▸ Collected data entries
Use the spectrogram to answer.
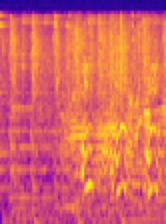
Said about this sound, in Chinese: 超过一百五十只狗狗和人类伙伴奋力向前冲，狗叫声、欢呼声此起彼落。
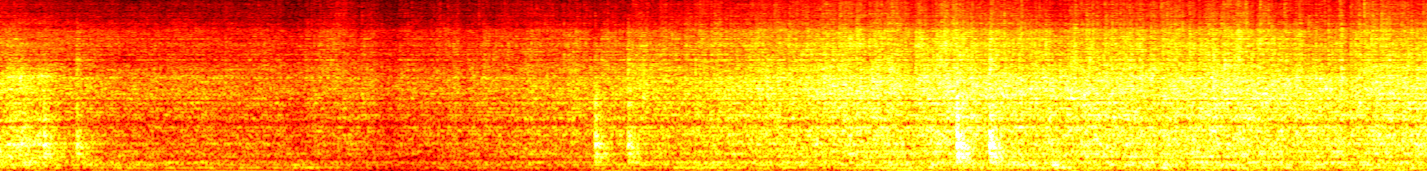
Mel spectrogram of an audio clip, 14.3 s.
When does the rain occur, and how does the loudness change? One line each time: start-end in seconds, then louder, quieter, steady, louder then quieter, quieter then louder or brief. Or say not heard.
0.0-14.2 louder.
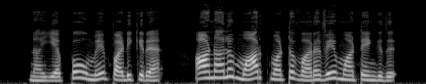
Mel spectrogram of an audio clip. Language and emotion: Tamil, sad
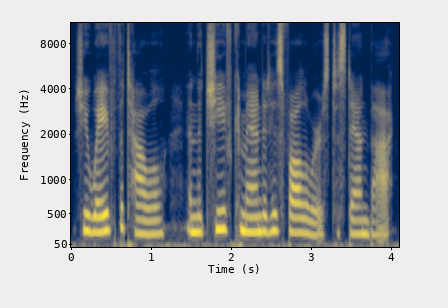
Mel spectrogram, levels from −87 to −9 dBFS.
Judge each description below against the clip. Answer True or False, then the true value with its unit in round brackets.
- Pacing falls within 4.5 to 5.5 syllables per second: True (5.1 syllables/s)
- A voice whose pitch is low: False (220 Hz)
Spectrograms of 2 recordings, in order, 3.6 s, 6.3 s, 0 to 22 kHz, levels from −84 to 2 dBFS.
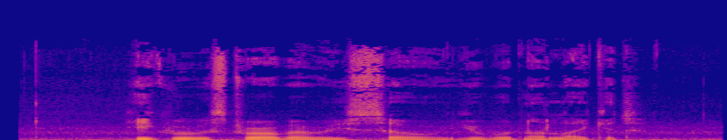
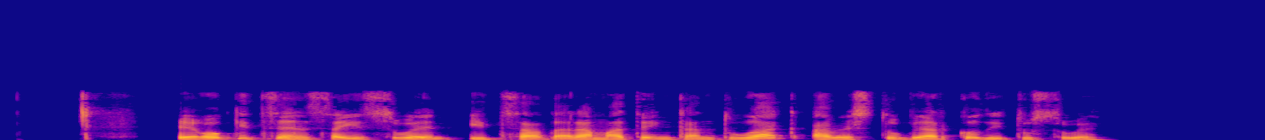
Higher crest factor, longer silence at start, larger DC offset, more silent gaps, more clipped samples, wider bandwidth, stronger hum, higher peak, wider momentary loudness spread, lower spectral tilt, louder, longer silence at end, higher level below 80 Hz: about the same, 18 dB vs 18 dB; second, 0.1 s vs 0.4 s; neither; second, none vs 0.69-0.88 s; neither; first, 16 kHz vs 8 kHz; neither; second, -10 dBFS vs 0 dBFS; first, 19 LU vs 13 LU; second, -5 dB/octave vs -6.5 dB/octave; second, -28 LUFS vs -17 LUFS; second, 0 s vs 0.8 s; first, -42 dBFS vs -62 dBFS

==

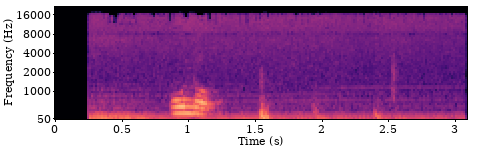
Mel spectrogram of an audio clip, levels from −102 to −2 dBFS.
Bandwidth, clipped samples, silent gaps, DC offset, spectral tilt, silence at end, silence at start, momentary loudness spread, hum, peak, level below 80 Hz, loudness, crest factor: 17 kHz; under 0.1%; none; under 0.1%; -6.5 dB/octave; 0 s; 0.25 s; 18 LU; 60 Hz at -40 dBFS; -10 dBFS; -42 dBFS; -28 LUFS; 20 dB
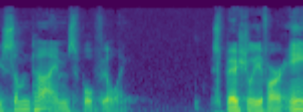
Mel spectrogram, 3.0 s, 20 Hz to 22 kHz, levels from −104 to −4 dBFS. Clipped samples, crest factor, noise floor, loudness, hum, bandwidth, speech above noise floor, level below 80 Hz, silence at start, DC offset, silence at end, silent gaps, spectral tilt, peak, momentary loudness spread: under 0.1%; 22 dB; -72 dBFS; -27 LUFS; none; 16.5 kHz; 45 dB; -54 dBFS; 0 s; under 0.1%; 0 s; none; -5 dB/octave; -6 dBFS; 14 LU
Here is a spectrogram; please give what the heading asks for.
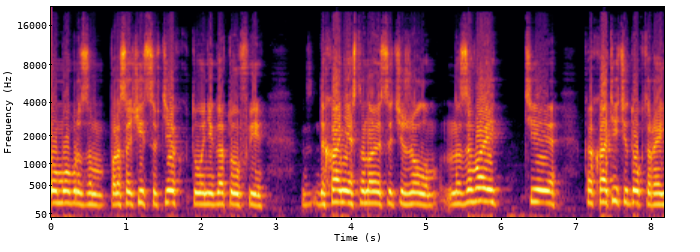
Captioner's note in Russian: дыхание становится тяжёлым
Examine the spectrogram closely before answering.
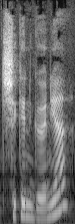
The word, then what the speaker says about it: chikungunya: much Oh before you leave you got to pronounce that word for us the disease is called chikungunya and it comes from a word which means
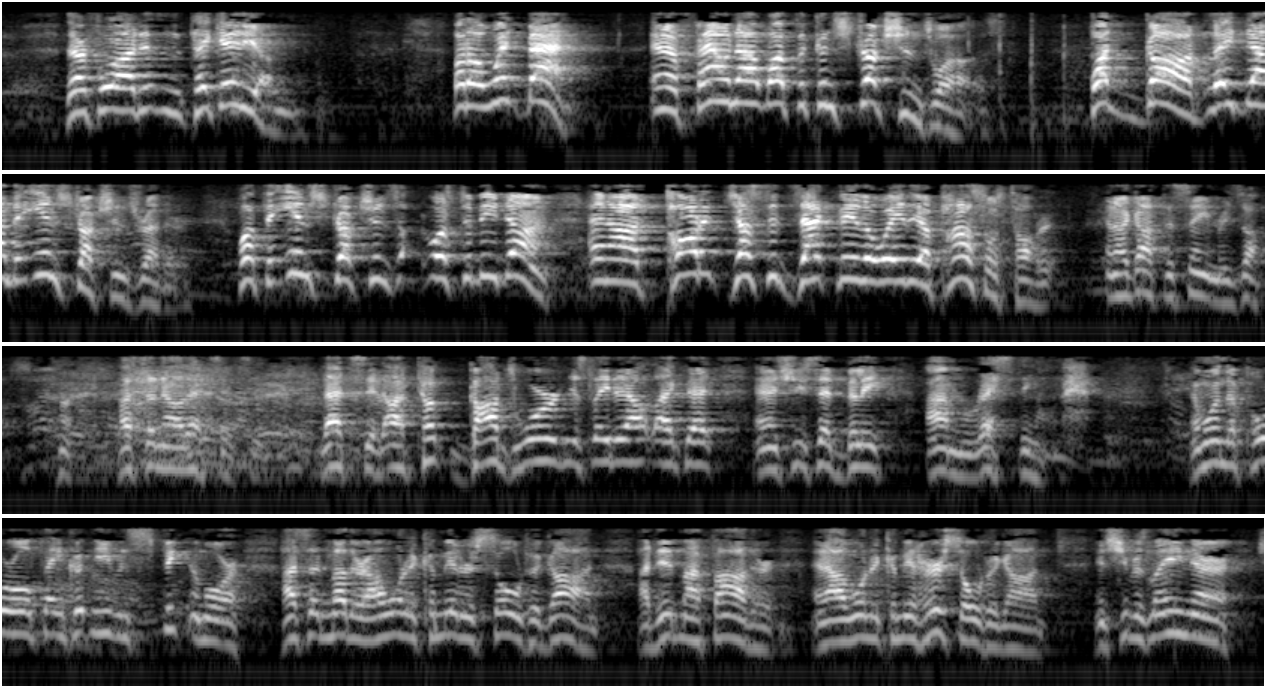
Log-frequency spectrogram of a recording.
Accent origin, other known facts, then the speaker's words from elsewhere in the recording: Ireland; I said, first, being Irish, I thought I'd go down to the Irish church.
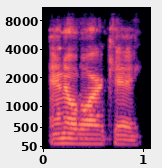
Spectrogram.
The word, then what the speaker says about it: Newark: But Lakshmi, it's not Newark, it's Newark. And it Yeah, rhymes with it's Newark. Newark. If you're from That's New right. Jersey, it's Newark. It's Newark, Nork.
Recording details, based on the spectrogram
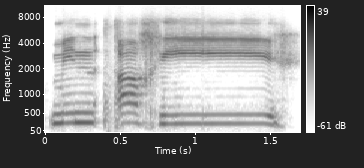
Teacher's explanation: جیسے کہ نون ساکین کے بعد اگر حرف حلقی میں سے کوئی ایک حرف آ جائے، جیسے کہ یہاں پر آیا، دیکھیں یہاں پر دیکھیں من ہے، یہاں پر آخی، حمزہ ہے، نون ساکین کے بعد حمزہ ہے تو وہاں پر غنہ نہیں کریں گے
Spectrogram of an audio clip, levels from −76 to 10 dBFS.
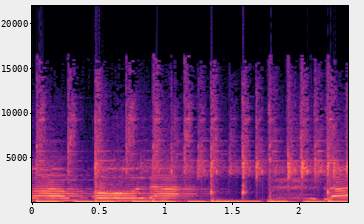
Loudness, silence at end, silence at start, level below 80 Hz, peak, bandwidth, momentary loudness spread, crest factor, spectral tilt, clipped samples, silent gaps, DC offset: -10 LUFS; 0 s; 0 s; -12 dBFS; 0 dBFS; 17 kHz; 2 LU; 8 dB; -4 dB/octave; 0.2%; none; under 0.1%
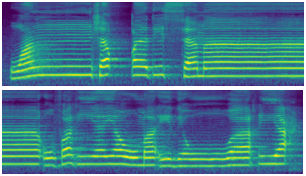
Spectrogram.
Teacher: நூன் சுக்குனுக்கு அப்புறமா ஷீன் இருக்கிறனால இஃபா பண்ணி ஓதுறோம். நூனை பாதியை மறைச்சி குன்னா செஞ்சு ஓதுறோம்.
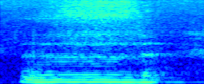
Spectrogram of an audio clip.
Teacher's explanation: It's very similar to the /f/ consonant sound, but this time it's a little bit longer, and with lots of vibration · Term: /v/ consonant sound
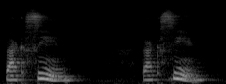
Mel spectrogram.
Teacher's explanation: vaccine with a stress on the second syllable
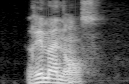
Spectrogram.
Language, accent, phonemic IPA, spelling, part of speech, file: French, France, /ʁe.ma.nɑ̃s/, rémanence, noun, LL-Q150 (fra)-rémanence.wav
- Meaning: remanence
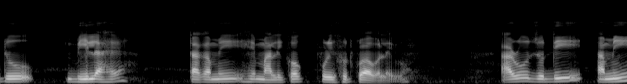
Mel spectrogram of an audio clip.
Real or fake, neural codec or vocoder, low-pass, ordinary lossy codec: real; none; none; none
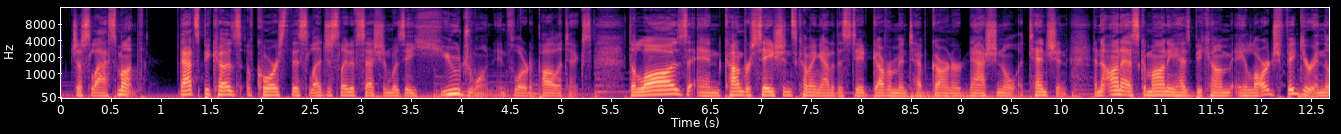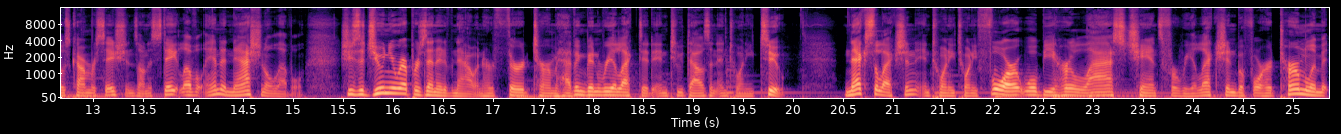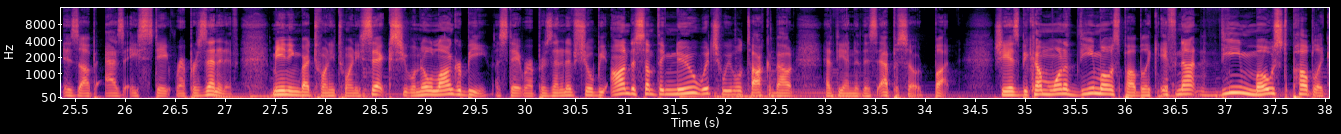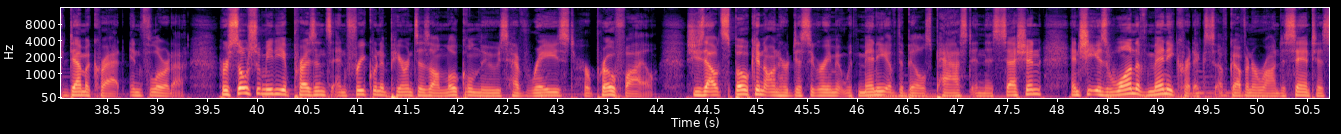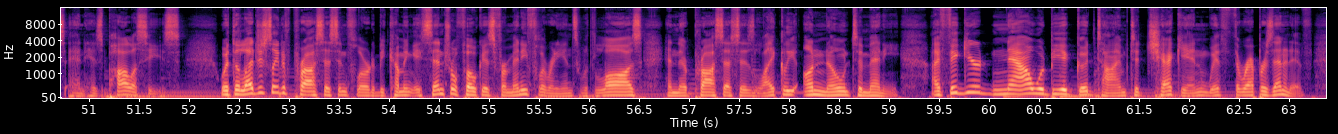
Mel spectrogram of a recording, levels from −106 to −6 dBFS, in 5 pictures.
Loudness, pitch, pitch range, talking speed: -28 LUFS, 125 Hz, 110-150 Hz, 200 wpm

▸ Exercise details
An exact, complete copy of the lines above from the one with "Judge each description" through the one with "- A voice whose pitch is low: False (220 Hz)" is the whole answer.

▸ Written response
Judge each description below against the clip. Answer True or False, then the true value with its unit in round brackets.
- Pacing falls within 4.5 to 5.5 syllables per second: True (5.1 syllables/s)
- A voice whose pitch is low: False (220 Hz)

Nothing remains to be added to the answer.